Ingrid Bridge, SE’s graduate student advisor, joined the department in 2016.
Bridge received her undergraduate degrees in Psychology and Sociology from Northern Arizona University and a master’s in Counseling and Career Development from CSU’s School of Education.
What is a typical day like?
Depends on the time of year and what projects there are to be done—nothing is ever too predictable.
I have months where new program applications are the focus point, others dominated by current student registration periods or Graduate School deadlines, some when I’m working on department class scheduling, and tons of other cyclical things in-between.
I start my day early so I can respond to emails and do any focus-intensive projects before too much activity begins. Late morning and afternoon I am usually constantly switching between projects, emails, and phone or MS Teams meetings/requests, depending on what needs attention first.
How do you define systems-thinking?
Systems thinking is taking a huge step back and seeing the larger context behind a problem or entity.

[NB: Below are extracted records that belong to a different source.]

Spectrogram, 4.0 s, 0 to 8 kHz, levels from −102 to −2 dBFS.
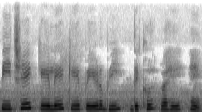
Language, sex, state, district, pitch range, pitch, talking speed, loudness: Hindi, female, Madhya Pradesh, Dhar, 240-280 Hz, 260 Hz, 120 wpm, -14 LUFS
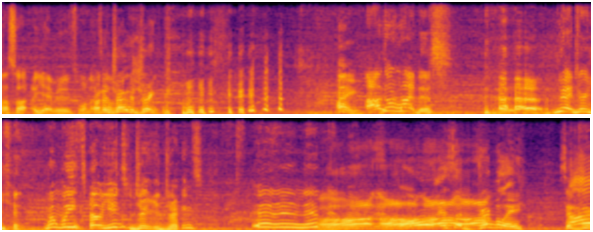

You begin to identify and understand interrelated pieces with complex relationships, and by factoring in more of these larger-context variables you are able to optimize cost, labor, time, etc. and solve a whole new layer of problems. It’s the perfect skill set for big-picture thinkers!
What do you like to do when you aren’t working?
When stay-at-home orders are not in effect, I spend most of my free time either working on house renovation projects, gardening, or climbing at my local climbing gym.
I also enjoy reading on my commute and long walks through residential neighborhoods with interesting architecture/homes. When stay-at-home orders are in effect, I have found video games sneak into that mix.
What’s a fun fact about you people may not know?
Despite majoring in social sciences, I got a minor in math as an undergrad just for kicks—I couldn’t stand not having quantitative thinking every semester! This is usually only a ‘fun’ fact amongst the engineering crowd.